How Debt Consolidation Works… and Is it Right for You?

If you find that you are behind on your payments, you may be worried that your debt is ballooning out of control. Fortunately, you have options available to you. One option that you may want to explore is debt consolidation. What does this mean? Is this right for you? Take a look at some helpful information below.

What Is Debt Consolidation?

The goal of debt consolidation is to take multiple debts and roll them into a single, recurring payment. If you have multiple debts, you may have a hard time keeping track of them. Furthermore, the higher interest rates could be adding up. Debt consolidation serves two purposes. This can: 

  • Make it easier for you to keep track of your debts by consolidating them into a single payment
  • Help you save money by taking loans with higher interest rates and reducing them to lower interest rates 

By reorganizing your debt, you can pay it off sooner. Instead of having to worry about multiple payments, various due dates, and numerous interest rates, you can consolidate your debt, saving time and money. 

How Do You Consolidate Your Debt?

There are several ways that you can consolidate your debt. It depends on how much that you have, how many payments you currently have, and what the interest rates are. For example, you may be able to consolidate all of your debt onto a single balance transfer credit card with a 0 percent interest rate. In order to undergo this debt consolidation strategy, you need to have exceptional credit. 

If this is not an option for you, you may want to explore a debt consolidation loan instead. Essentially, you take out one loan, use that loan to pay off your various debts, and then pay back that singular loan over a predetermined term. If you have a high credit score, you may be able to benefit from a lower interest rate. 

When Should You Undergo Debt Consolidation?

There are several situations where debt consolidation might be a good idea. They include: 

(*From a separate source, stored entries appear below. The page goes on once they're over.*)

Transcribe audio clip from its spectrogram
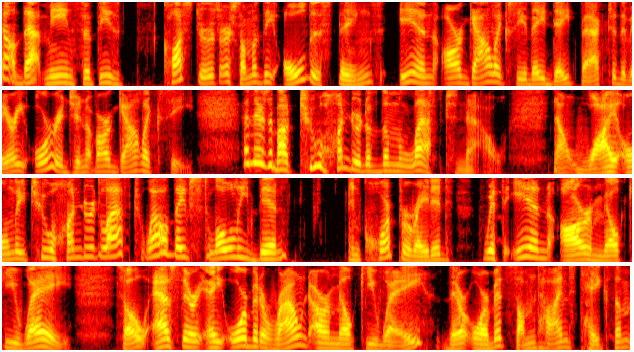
Now that means that these clusters are some of the oldest things in our galaxy. They date back to the very origin of our galaxy. And there's about 200 of them left now. Now, why only 200 left? Well, they've slowly been incorporated within our Milky Way. So as they're a orbit around our Milky Way, their orbits sometimes take them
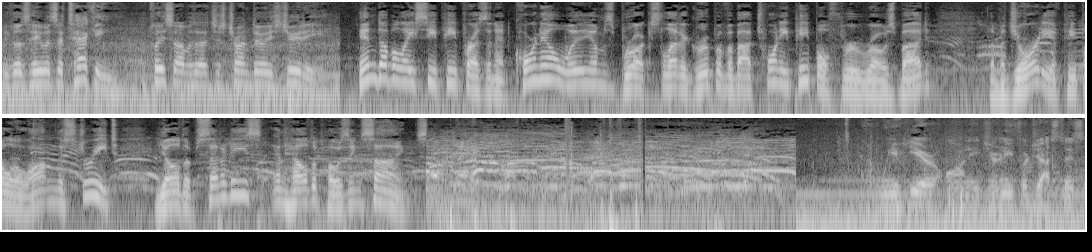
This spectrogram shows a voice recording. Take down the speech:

  • Your credit score is high enough to qualify for a balance transfer credit card or a debt consolidation loan with a low interest rate 
  • Your total debt (excluding your mortgage) is no more than 40 percent of your gross income
  • You have a steady cash flow that can cover the recurring payment once you consolidate your debt
  • You have a firm plan in place that will prevent you from increasing your debt once again 


If you meet these conditions, debt consolidation could be an option for you. 

When Might Debt Consolidation Be a Mistake?

It is important to keep in mind that debt consolidation is not a silver bullet for someone with significant financial issues. For example, it is not going to address spending habits that could have contributed to these problems in the first place. If you take a look at the reduced payments following debt consolidation and you still cannot pay off that loan, then debt consolidation is not right for you. 

Furthermore, if your debt is relatively small and you are going to pay this off in a few months, debt consolidation is probably not worth the time and effort. Instead, you should simply pay off your debt as it is.

Protect Your Financial Health 

In order to protect your financial help, you need to manage your debt appropriately. If you have a significant amount of debt, debt consolidation might be able to help you. If you have questions and concerns about this strategy, you may want to reach out to a professional for assistance.